“What inspired you to write Learning Not to Drown?” is the first question I’m asked in interviews.
I sometimes say that the United States incarcerates more of their population than any other country in the world. Or that we spend a million dollars each year to incarcerate the residents of a single city block. I might note the war on drugs has done very little to keep people from doing drugs and has contributed to the over-crowding of our prisons. I could talk about the 3.2% of the US population- almost 2 million citizens of my country– that are either incarcerated or on probation.
But the real reason I wrote a about a girl who has a brother in prison is because my brother is in prison.
A long time before the book came out, I was already thinking about how I might answer the “what inspired you” question. Even writing this blog post has taken me months and several drafts to figure out what I want to say. And although I was (and still am) nervous about admitting the truth, I decided that it is better that it come from me than someone finding it and feeling like they’ve found buried treasure.
So when I’m, asked, I am honest… and then most of the interviewers get all sidetracked. They want to know how much of the story is me and how much is fiction. I tell them that if I wanted to, I would have written a memoir, but I decided to write a work of fiction out of respect for my family. I talk about how writing is like making a smoothie. How my husband and I go out to the garden and pick some kale and grind it up, then we add bananas, yogurt, strawberries, peaches and blueberries. How it all becomes part of the mix and it is impossible to separate the kale – the me – from the other stuff – the research and imagination. But unfortunately, it doesn’t matter. The moment I say I have a brother in prison, like my protagonist Clare, the most interviewers have already concluded that Clare’s story and mine are one in the same, intertwined, names have been changed to protect the innocent.
And they are wrong.
Yes, having a brother in prison made me the first resource for researching this book. But when I started looking outside my own story, I wasn’t just researching to write a book. I found myself searching to understand who “we” are – the families out there like mine, who struggle to fake perceived “normal” while hiding our actual “normal.
In high school I never talked about having a brother in prison. He was quite a bit older than I was, and being the youngest of seven kids, it was easy for my oldest siblings to blend into each other in my friend’s eyes.
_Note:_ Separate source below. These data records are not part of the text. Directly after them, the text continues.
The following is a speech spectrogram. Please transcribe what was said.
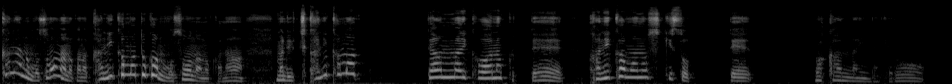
赤なのもそうなのかな。カニカマとかのもそうなのかな。まあ、うちカニカマってあんまり買わなくて、カニカマの色素ってわかんないんだけど、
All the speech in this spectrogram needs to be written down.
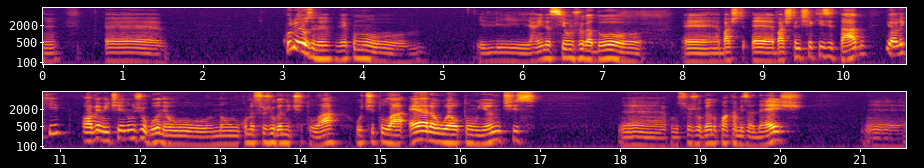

It was easier for me, most days, to forget where he was, the only reminder that I had that seventh brother was the last picture taken before he was locked up that hung in my dad’s photography studio, right in line next to the rest of our family. That, and the letters, or the collect phone calls. No matter how much I tried to pretend or forget, the truth was always waiting for me.
While researching, I found no shortages of documentaries and journalists covering problems with our current prison system. And I was amazed how people on message boards or chat rooms spilled their feelings behind the comfort of their keyboards, the protection of anonymity. The thing that surprised me the most? The openness my own family and friends showed when I told them about Learning Not To Drown, and the stories they told about themselves, about their incarcerated loved one.
There were stumbling blocks along the way. In my research, I dug up new information on my own brother – something that I didn’t know before… facts that threw me into a depression so deep and so wide I didn’t know if I could find my way to the surface. But with the help of a good therapist and by helping Clare come to terms with her own situation, I eventually did. Just weeks before the release of the book, I found out more information. Which brought me to another realization: most families don’t know the whole truth. We will never know the whole truth.
There are approximately two million people in the US correctional system today. My book is about their mothers, fathers, sisters, brothers, aunt, uncles, cousins, wives, husbands, sons, daughters, and friends. It is for the ones who live in the greyest area of all – where crime and punishment isn’t as cut and dry as good guys and bad guys.
Learning Not to Drown isn’t about me, it is about the families, the friends, the lovers, the children. The ones left at home. The ones forever stuck. Stuck between believing the people we love and believing the victims. Stuck between hope and reality. Stuck between love and fear. All the while, hoping to find a way to refuse to let the sunlight be stolen from our lives.